Finally, it is interesting that Wright Lewis, who thinks Brown was careless with the lives of black people, is unaware of his apparent concern for local blacks immediately following the raid.  As a prisoner in Charlestown, he wrote a note to the prosecuting attorney, Andrew Hunter, on November 22, 1859, in which he passingly included the phrase, “the slaves we took about the Ferry.”  The legal point Brown was making in the letter matters less in this case than does this phrase, by which he was essentially misleading the authorities into thinking that the slaves who followed him in the area of Harper’s Ferry had been “taken,” when actually they had chosen to follow Brown.  The letter thus hints at Brown’s concern for local blacks in seeking to alleviate them of any blame, and doing so by the slaveholder notion that blacks preferred to stay in slavery rather than follow a white abolitionist from the North.
More could be said about the problematic nature of Wright Lewis’ chapter on John Brown in A Curse Upon the Nation.  Taken as a whole, this chapter is fraught with problems, and its main argument is misleading and flawed at its core. 
On one hand, Wright Lewis says that Brown knew that his invasion of Virginia would cost black lives, and that he was willing to see all black people die in justification of his white male notions of violence and liberation.  In other words, John Brown understood how black people would suffer and he didn’t care. On the other hand, in her conclusion, she writes: “John Brown’s detachment from the lived experience of blacks made it impossible for him to foresee that his capture of Harpers Ferry would inevitably end even more violently than he imagined” (p. 173). So, Professor Wright Lewis, which one was it?  Was John Brown aware and willing to sacrifice an entire generation of black people to prove a point? Or was he so “detached” from the “lived experience of blacks” that he was clueless as to what might happen to them? 
Has Kay Wright Lewis given us insight into the John Brown of history, or has she fashioned a revisionist version of the abolitionist that services her own project? To be sure, the importance of her quest to explore racist violence and the perpetual threat and suffering that a fundamentally racist society has always imposed upon black people is undoubtable. But her work also raises questions about her own ideological underpinnings with respect to force and her apparent desire to push white abolitionists categorically, and John Brown particularly, in some sense to the margins of the narrative.  Does Professor Wright Lewis finally see with greater clarity than the many black forebears who could speak appreciatively of John Brown without calling him some sort of racist?

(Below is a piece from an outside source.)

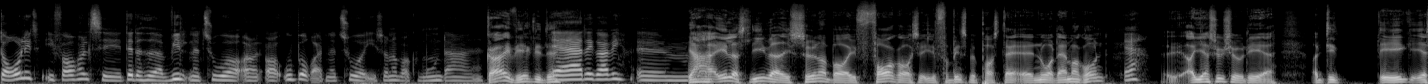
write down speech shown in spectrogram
dårligt i forhold til det, der hedder vild natur og, og uberørt natur i Sønderborg Kommune. Der, øh, Gør I virkelig det? ja, det gør vi. Øhm, Jeg har ellers lige været i Sønderborg i forgårs i forbindelse med Post øh, Nord Danmark Rundt, Ja, Øh, og jeg synes jo, det er... Og det, det, er ikke, jeg,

In concluding her chapter on Brown, Wright Lewis makes a last-minute concession, stating that his presumed “mistake” was a matter of the head, not the heart (p. 173).  This, she concedes, is why the black community included him in the story of liberation—even though, apparently, they believed he had nearly lit the fuse that would have blown them to kingdom come. But is this, in the end, an adequate assessment?  I do not think so. After Frederick Douglass met John Brown, he wrote in 1848 that it was as if Brown's "own soul had been pierced with the iron of slavery.”  Over thirty years later, Douglass again recalled John Brown, writing in 1883 that he “saw Slavery through no mist or cloud, but in a light of infinite brightness, which left no one of its ten thousand horrors concealed.”  It seems unlikely, then, that the man that Frederick Douglass and other black abolitionists knew and the man that Kay Wright Lewis has presented in "A Curse Upon the Nation" are the same person.--LD